Could perhaps be created using genetic engineering in the future 🙂 I’ve been reading Nassim Taleb’s The Black Swan. It’s an engaging book once you get beyond the pages and pages of insults directed against professional statisticians.
They key point could be summarised as follows. Professional statisticians have become obsessed with applying gaussian distribution models to real world phenomenon which don’t match the model for a range of reasons. Primarily the gaussian model attaches a lower probability to rarer events than is actually the case in many real world phenomenon such as degrees of wealth. When these models are used for prediction and risk management the results may be acceptable when making predictions about data close to the median but are hugely error prone about rarer conditions. The seeming success of the model in limited predictions promotes over-confidence and encourages further bad predictions.
Mr. Taleb goes on to point out that Mandelbrotian randomness more accurately depicts many phenomenon as it allows for greater deviations within a sample and more probable outliers. The point is made enthusiastically and in an idiosyncratic style. It’s accessible in a way that encourages most people to understand the contents and query current models for market analysis. It’s not an in-depth mathematical treatise and this is ultimately a weakness given some of the grand claims. However, Taleb’s rage at the amount of bullshit spouted by should-know-better financial and quantitative engineers is understandable. You only have to watch market analysts in programmes on CNN, MSNBC to figure out that, with a lot of jargon, there’s often not a lot of actual knowledge or understanding. Differences of opinion and rude/crude arguments abound but few of the experts called the current crisis. What’s the point of accepted financial models if they’re not just unsuccessful at predicting (a very hard task) but cause risk to be discounted (a very bad thing)? The Black Swan is essential reading for anyone who’s blithely applying statistical models to whatever economic, marketing or social science application they’re working on. It should give them pause for thought.

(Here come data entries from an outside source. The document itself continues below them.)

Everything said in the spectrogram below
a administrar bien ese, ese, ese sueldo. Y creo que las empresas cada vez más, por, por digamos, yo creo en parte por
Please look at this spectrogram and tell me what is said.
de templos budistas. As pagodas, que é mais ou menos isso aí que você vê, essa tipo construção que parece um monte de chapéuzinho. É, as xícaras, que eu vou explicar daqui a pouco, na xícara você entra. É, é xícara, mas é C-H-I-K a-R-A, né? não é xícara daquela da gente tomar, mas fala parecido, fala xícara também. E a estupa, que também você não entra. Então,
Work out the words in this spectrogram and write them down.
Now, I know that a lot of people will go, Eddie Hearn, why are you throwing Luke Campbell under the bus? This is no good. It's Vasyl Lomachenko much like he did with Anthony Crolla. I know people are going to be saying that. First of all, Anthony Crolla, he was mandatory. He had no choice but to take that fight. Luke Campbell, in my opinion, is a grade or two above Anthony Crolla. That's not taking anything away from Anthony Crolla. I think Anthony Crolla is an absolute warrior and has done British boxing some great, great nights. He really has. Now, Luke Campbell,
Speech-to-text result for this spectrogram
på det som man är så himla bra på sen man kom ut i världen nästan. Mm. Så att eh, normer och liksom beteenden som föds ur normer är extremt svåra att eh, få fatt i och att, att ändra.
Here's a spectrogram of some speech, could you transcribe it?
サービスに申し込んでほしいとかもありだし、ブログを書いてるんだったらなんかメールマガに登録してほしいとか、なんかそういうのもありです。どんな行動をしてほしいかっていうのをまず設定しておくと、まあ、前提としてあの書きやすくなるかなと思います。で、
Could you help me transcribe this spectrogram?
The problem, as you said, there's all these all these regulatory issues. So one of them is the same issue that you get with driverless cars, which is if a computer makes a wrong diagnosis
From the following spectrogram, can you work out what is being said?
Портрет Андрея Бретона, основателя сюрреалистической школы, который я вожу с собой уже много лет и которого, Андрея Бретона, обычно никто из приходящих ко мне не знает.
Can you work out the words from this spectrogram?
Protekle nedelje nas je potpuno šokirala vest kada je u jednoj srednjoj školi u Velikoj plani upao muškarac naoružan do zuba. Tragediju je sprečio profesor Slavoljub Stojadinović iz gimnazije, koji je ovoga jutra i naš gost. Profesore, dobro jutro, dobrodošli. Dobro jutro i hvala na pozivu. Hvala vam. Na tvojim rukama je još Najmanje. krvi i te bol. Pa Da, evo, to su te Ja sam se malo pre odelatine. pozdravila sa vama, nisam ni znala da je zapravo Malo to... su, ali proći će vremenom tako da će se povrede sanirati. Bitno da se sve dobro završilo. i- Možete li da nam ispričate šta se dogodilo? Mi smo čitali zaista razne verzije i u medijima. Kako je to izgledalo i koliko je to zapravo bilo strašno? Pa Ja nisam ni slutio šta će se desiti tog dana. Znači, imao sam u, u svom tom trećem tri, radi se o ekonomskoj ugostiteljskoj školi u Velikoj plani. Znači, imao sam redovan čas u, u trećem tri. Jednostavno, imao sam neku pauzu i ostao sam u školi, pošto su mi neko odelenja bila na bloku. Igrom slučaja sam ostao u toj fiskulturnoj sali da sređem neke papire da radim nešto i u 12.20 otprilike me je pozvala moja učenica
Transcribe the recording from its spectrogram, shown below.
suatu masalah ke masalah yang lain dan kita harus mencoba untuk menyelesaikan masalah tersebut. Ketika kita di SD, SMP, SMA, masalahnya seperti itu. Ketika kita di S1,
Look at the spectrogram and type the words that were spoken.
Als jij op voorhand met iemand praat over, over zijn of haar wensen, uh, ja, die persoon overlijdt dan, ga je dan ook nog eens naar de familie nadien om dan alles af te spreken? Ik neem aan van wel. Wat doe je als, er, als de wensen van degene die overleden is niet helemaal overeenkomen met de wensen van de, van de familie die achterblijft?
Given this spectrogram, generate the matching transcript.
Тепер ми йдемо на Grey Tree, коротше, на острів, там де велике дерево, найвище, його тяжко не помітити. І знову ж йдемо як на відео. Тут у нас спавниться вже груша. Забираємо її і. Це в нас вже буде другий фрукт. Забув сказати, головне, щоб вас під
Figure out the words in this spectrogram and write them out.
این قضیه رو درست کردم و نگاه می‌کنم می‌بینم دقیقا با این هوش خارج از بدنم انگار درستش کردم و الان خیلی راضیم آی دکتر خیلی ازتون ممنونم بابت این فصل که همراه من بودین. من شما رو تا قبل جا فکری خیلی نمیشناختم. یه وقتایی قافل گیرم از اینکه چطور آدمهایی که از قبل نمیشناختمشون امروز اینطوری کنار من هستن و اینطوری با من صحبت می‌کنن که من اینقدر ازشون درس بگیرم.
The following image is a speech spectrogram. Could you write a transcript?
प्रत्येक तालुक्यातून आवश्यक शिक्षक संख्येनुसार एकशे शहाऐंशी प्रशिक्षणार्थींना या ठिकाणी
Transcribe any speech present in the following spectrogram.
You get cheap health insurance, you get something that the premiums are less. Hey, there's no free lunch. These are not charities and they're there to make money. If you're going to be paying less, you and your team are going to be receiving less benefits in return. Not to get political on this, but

So, back to my headline. Mankind are great at producing huge inequalities and surprising outliers. History is littered with them! The more power we achieve over our environment and, indeed, our genetics the more probable the improbable becomes. I’d content that the number of potential black swans increasing (if that isn’t too wild any idea). Not in a linear way of course. More of a giant leap, black swan, kind of increments 🙂 We’ve found black swans on the moon, black swans in space, black swans in the earth, on the earth and with genetic engineering we can create human black swans. Scary.
So the current market models are deeply flawed. Indeed they don’t seem so much models as talking points for TV debates. Who predicted the crisis? Currently in the “Deep Financial Shit is Nigh” hall of fame are international players like Peter Schiff, Nassim Taleb and local players like David McWilliams, Alan Ahearne and Morgan Kelly. Very few economists correctly predicted the current crisis nationally or internationally.
I believe one reason for this is that it became fashionable for these most miserable of analysts to predict boom followed by a soft landing. Economists by their nature are supposed to be pessimistic and risk aware. They should be over-predicting recessions, which is the butt of the famous economist joke.
“An economist is a person who predicts 10 of the last 3 economic recessions”
In this case, there seems to have been an international fear of being caught out in predicting an end to this boom, fueled by financial innovations in the bond market. Many economists simply suspended disbelief even when scandals like Enron encouraged skepticism. Conversely this old joke gives the lie to the belief that economists create recessions. They make predictions and pass comments. Some may add to recessions and further despair but if they could really create economic turmoil then their predictions would never be wrong!